What you will do => Copy every record below exactly as written, but leave out the pictures.

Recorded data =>
+ + + + + + +
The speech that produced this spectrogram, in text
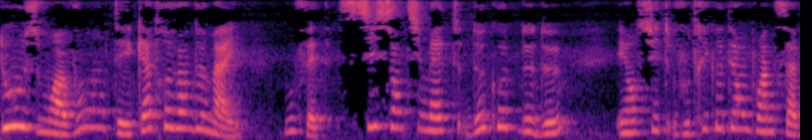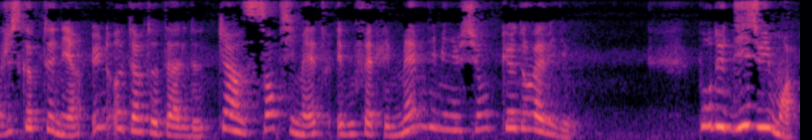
12 mois, vous montez 82 mailles, vous faites 6 cm de côte de 2 et ensuite vous tricotez en point de sable jusqu'à obtenir une hauteur totale de 15 cm et vous faites les mêmes diminutions que dans la vidéo. Pour du 18 mois,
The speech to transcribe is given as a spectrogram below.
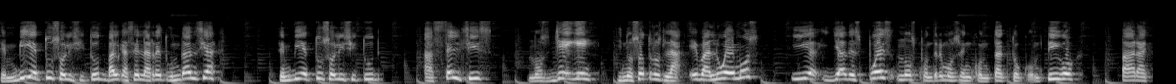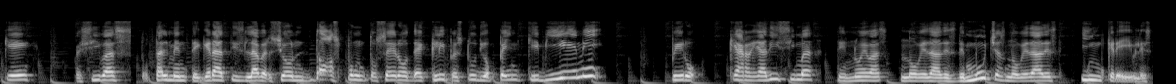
se envíe tu solicitud, válgase la redundancia, se envíe tu solicitud a Celsius nos llegue y nosotros la evaluemos y ya después nos pondremos en contacto contigo para que recibas totalmente gratis la versión 2.0 de Clip Studio Paint que viene pero cargadísima de nuevas novedades, de muchas novedades increíbles.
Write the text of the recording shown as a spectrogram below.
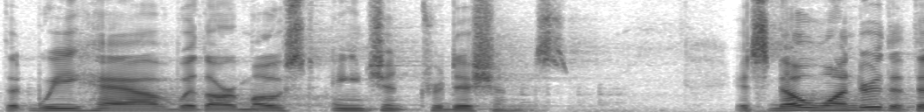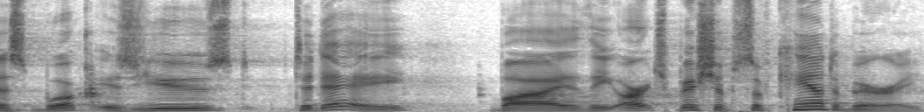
that we have with our most ancient traditions. It's no wonder that this book is used today by the archbishops of Canterbury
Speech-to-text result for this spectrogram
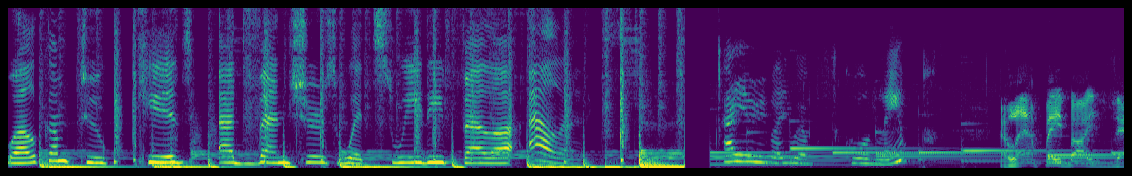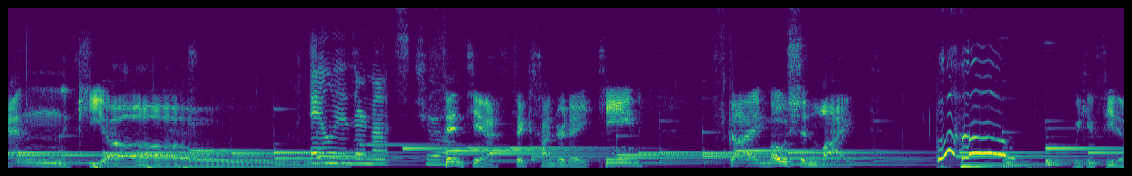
Welcome to Kids Adventures with Sweetie Fella Aleks. Hi, everybody. We have this cool lamp. A lamp made by Vankyo. Aliens are not true. Cynthia 618. Sky motion light. Woohoo! We can see the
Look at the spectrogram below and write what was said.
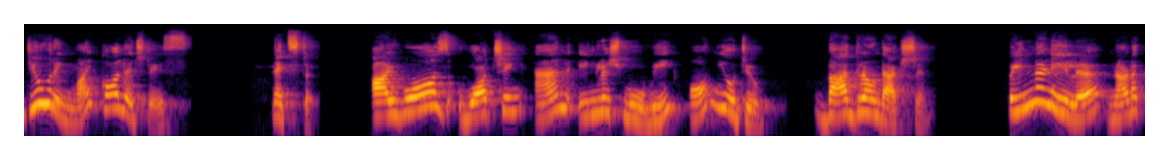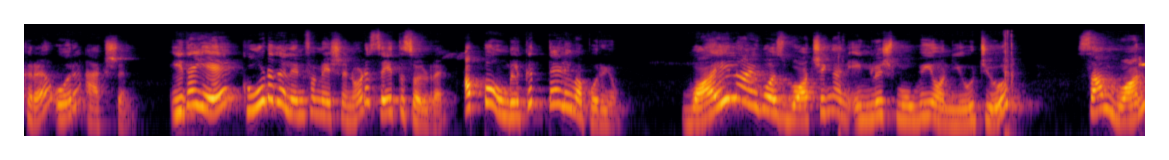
during my college days next I was வாட்சிங் and English movie on YouTube background action பின்னணியில் நடக்கிற ஒரு ஆக்ஷன் இதையே கூடுதல் இன்ஃபர்மேஷனோட சேர்த்து சொல்கிறேன் அப்போ உங்களுக்கு தெளிவாக புரியும். வைல் ஐ வாஸ் வாட்சிங் an English movie on YouTube someone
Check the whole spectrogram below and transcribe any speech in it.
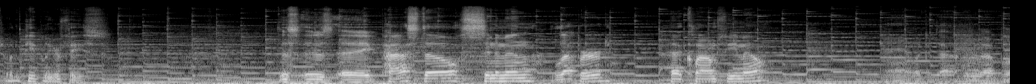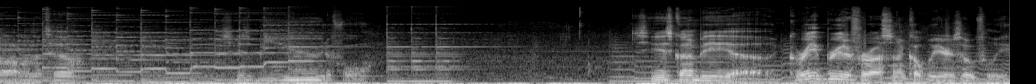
show the people your face. This is a pastel cinnamon leopard het clown female. And look at that, look at that blowout on the tail. She's beautiful. She is going to be a great breeder for us in a couple years, hopefully.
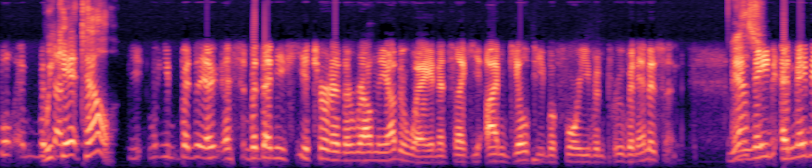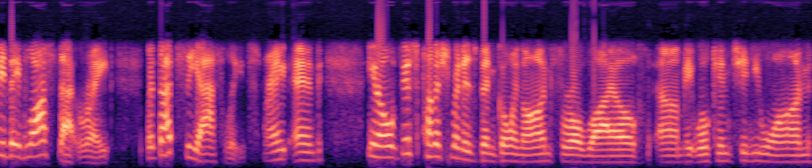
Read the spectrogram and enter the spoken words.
Well, we can't tell. You, but uh, but then you, you turn it around the other way, and it's like I'm guilty before you've even proven innocent. Yes. And maybe and maybe they've lost that right. But that's the athletes, right? And you know, this punishment has been going on for a while. Um, it will continue on.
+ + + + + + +
Task result =>
The speech that produced this spectrogram, in text
12 mois, vous montez 82 mailles, vous faites 6 cm de côte de 2 et ensuite vous tricotez en point de sable jusqu'à obtenir une hauteur totale de 15 cm et vous faites les mêmes diminutions que dans la vidéo. Pour du 18 mois,
The speech to transcribe is given as a spectrogram below.
se envíe tu solicitud, válgase la redundancia, se envíe tu solicitud a Celsius nos llegue y nosotros la evaluemos y ya después nos pondremos en contacto contigo para que recibas totalmente gratis la versión 2.0 de Clip Studio Paint que viene pero cargadísima de nuevas novedades, de muchas novedades increíbles.
Write the text of the recording shown as a spectrogram below.
that we have with our most ancient traditions. It's no wonder that this book is used today by the archbishops of Canterbury
Speech-to-text result for this spectrogram
Welcome to Kids Adventures with Sweetie Fella Aleks. Hi, everybody. We have this cool lamp. A lamp made by Vankyo. Aliens are not true. Cynthia 618. Sky motion light. Woohoo! We can see the
Look at the spectrogram below and write what was said.
during my college days next I was வாட்சிங் and English movie on YouTube background action பின்னணியில் நடக்கிற ஒரு ஆக்ஷன் இதையே கூடுதல் இன்ஃபர்மேஷனோட சேர்த்து சொல்கிறேன் அப்போ உங்களுக்கு தெளிவாக புரியும். வைல் ஐ வாஸ் வாட்சிங் an English movie on YouTube someone
Check the whole spectrogram below and transcribe any speech in it.
show the people your face. This is a pastel cinnamon leopard het clown female. And look at that, look at that blowout on the tail. She's beautiful. She is going to be a great breeder for us in a couple years, hopefully.
Read the spectrogram and enter the spoken words.
Well, we can't tell. You, but uh, but then you, you turn it around the other way, and it's like I'm guilty before you've even proven innocent. Yes. And maybe and maybe they've lost that right. But that's the athletes, right? And you know, this punishment has been going on for a while. Um, it will continue on.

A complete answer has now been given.